What is clear, despite the miasma of lies and disinformation which are our daily diet in the bourgeois press, is that certain aspects of the British/Orange collusion in the murder of innocent catholics, faced with the scrutiny of Stevens and a media feeding frenzy, have begun to spin wildly out of control.

Their only answer, like that of Dr Göbbels himself, is to use their channels to tell an even bigger lie. Take those intrepid reporters from The Times, David Lister and Ian Cobain (you need two journalists for a story this big).

On Tuesday May 13, when our heroes told us that ‘Stakeknife’ was “under guard” at a former air base in the “home counties” - Chicksands in Bedfordshire, reputedly the home of a spiffing outfit called the Defence and Intelligence Security Centre - they were obviously sincere and well informed. How else could they have got the inside knowledge that Mr Scappaticci would be housed in an obscure 12th century priory, “said to be haunted by nine ghosts, including a suicidal baronet and a woman who was forced to witness her lover’s execution before being sealed alive in a wall”. This is The Times, for christ’s sake, the supposed newspaper of record.

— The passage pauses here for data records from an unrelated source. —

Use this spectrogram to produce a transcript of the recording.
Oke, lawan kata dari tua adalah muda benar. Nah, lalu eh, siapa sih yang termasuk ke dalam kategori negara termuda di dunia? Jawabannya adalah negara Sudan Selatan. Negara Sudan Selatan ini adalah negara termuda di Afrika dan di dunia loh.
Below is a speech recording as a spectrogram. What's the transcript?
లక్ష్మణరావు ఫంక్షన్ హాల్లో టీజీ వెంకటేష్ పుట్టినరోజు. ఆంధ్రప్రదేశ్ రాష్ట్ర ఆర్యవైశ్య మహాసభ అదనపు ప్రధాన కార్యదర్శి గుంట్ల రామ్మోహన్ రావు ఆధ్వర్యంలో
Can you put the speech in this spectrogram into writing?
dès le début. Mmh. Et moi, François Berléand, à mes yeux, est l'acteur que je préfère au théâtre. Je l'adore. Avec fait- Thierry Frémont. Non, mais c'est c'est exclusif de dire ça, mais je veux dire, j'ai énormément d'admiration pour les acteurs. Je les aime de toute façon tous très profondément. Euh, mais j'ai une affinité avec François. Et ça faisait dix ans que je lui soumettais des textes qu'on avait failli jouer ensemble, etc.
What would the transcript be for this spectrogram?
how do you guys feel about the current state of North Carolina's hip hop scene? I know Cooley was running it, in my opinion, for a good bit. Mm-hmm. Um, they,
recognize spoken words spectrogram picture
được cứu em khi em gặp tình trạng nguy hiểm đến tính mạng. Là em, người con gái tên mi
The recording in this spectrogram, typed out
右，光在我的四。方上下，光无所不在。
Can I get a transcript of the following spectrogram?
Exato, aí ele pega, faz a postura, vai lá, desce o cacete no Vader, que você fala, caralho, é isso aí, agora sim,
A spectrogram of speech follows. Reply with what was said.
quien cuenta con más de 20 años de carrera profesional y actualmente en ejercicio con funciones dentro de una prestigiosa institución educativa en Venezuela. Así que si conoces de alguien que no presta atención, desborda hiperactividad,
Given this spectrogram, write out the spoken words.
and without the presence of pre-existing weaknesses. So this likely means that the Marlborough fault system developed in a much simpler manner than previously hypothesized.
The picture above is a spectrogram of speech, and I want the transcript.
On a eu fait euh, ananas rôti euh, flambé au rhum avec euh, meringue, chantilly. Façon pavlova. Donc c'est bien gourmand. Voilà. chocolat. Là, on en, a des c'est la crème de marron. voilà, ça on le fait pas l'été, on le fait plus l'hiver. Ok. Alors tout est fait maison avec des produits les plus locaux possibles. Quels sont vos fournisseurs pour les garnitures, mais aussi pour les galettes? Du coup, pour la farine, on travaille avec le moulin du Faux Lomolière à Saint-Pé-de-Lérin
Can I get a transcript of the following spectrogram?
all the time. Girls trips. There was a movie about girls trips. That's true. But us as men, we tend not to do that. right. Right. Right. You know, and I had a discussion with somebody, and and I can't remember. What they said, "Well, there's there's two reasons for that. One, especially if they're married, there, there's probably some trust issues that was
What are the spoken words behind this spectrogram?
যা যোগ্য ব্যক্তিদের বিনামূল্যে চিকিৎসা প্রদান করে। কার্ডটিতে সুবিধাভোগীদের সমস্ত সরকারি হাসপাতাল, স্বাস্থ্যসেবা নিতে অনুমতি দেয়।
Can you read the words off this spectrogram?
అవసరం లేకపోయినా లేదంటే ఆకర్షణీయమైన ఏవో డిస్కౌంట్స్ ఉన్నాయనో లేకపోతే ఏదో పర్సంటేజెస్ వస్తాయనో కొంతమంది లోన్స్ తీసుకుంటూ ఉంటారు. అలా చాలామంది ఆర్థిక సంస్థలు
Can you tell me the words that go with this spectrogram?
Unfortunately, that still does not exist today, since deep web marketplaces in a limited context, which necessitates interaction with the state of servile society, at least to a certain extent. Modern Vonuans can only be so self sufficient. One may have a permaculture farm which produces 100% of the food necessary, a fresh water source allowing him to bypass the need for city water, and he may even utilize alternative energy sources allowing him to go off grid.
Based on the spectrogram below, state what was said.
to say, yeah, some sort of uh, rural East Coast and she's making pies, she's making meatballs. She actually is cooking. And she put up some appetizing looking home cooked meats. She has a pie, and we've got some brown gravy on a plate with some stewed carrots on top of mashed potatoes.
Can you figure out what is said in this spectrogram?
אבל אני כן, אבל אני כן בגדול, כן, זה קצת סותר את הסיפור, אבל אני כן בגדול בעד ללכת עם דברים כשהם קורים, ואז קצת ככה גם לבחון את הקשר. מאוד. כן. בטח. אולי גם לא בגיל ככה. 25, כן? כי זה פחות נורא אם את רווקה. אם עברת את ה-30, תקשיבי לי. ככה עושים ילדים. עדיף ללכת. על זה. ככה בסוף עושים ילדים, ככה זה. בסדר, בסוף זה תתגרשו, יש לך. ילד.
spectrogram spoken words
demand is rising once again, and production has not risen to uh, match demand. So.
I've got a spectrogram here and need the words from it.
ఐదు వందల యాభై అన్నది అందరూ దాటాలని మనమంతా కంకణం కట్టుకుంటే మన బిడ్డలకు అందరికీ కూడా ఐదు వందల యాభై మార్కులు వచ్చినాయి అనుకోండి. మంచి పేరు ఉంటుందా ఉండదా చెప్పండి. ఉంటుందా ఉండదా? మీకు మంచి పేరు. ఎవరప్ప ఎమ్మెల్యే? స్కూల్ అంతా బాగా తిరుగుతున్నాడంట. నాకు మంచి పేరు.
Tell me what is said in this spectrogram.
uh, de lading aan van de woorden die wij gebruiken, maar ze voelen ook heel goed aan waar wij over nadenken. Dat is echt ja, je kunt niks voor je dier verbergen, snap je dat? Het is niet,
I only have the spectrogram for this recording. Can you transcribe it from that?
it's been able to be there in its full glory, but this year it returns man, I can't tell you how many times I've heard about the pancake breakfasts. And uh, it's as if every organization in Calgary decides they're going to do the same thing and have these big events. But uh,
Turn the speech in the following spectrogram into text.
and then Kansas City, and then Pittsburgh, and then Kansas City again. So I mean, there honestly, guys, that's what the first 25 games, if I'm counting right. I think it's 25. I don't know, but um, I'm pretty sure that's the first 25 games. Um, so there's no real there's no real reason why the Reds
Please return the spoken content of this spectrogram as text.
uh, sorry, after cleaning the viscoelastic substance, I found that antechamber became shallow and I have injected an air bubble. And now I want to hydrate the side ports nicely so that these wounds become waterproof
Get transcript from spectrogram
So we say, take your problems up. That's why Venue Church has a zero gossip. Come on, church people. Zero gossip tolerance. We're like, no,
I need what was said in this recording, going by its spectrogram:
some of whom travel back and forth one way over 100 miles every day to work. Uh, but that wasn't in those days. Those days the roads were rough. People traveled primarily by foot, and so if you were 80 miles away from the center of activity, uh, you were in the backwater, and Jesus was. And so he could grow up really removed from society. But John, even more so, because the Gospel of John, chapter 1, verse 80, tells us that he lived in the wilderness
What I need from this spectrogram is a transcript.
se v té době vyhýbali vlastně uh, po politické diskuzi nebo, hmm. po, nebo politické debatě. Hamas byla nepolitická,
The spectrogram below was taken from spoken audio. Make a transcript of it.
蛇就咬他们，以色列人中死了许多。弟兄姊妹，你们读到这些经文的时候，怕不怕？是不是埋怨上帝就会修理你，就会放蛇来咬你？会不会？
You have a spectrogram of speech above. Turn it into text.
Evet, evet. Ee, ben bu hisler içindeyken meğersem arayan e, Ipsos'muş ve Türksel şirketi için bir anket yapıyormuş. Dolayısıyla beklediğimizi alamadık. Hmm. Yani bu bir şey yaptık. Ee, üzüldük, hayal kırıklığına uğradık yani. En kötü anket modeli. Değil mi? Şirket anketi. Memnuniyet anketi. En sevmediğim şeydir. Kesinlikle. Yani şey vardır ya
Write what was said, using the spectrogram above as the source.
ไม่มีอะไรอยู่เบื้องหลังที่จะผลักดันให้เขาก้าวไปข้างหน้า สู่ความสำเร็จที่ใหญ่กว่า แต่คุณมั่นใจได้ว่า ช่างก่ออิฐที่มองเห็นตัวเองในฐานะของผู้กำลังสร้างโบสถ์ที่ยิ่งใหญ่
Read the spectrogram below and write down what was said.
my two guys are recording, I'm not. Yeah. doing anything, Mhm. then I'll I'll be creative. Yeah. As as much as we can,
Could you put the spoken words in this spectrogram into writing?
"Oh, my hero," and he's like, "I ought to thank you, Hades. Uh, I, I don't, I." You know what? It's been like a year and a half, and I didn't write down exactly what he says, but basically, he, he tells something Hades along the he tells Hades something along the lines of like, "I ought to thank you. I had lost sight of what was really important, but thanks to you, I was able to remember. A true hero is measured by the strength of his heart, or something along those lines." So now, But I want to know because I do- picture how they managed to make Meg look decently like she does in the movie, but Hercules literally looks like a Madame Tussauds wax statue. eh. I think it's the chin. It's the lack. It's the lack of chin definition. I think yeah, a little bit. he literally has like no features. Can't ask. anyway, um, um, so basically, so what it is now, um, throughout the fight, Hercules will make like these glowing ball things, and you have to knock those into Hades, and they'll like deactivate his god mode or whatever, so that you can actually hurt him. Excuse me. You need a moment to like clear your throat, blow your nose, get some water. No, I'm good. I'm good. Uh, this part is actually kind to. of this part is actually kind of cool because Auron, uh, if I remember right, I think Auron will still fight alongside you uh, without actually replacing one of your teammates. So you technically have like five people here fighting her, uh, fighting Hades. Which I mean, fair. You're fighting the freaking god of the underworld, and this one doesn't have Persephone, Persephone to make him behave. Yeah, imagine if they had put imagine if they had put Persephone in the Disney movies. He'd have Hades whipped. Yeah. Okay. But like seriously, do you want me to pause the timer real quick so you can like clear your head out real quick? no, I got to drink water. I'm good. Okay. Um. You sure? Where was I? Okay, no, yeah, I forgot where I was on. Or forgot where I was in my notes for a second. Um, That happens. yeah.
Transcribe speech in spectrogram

So let us record what the paper had to say a mere couple of days later. Far from being incarcerated in his medieval priory, with or without its attendant ghosts, ‘Stakeknife’ had, as Lister and Cobain put it, “popped up” in Belfast, and had obviously never left the Six Counties. Messrs Lister and Cobain now graciously appended the term “alleged” to Scappaticci’s title as “Britain’s most important agent inside the IRA”, and told us how he had “emerged from hiding”. One minute “in custody”, the next minute “in hiding” - so much for such pathetic journalistic prostitutes, who will act as the conscious or (to be very charitable, unconscious) tools of the secret services, basically being shafted and writing anything for money. What does it matter to them? Nothing.

But it matters a great deal to the real Freddie Scappaticci, the bricklayer from Andersonstown. For him it is literally a matter of life or death. On May 14, there he was, this notorious “British spy”, having “popped up” in Belfast, sitting next to his solicitor Michael Flanagan in a less than baronial office on the Falls Road, literally a gunshot away from scores of republicans. Did he have a death wish? No, he just wanted to tell the truth. Was he ever a member of the IRA? Yes: “I was involved in the republican movement 13 years ago, but I have had no involvement this 13 years ... I am not guilty of any of these allegations. I have not left Northern Ireland since I was challenged by reporters on Saturday night [May 10]. Nobody has had the decency to ask me if any of these allegations were true and why the police did not want to question me” (The Times May 15).

Freddie had not run away from his home and family; though he had been forced to seek a safe hiding place away from the media frenzy, he was still in touch with the ones he loved. Does this betoken a ‘traitor’?

And then there is his reference to ‘decency’. The very naivety of this concept in relation to the Six Counties and all that catholics have gone through in the last three and more decades tells us a lot about Freddie and whether he was or was not a leading figure in the Provisional Irish Republican Army.

Provo? Yes, and by his own admission - something to be proud about and tell your grandchildren. Tout? If he had been, he would already be sitting comfortably in a bijou detached house somewhere in Surrey, not giving press interviews down the Falls. If he does eventually end up with a bullet, it will not be courtesy of the Provisional Army Council, but thanks to some jerk who reads the papers and believes what he reads.

Back in the real world, as our readers will certainly have noticed, prime minister Blair decided to ‘postpone’ elections to the Northern Ireland assembly. The Ulster Unionist Party and Social Democratic and Labour Party, representing ‘moderate’ loyalist and nationalist support for the peace process, must be saved at all costs. Now, as always in Ireland, the interests of British imperialism must be pursued, however ruthlessly, to their logical conclusion.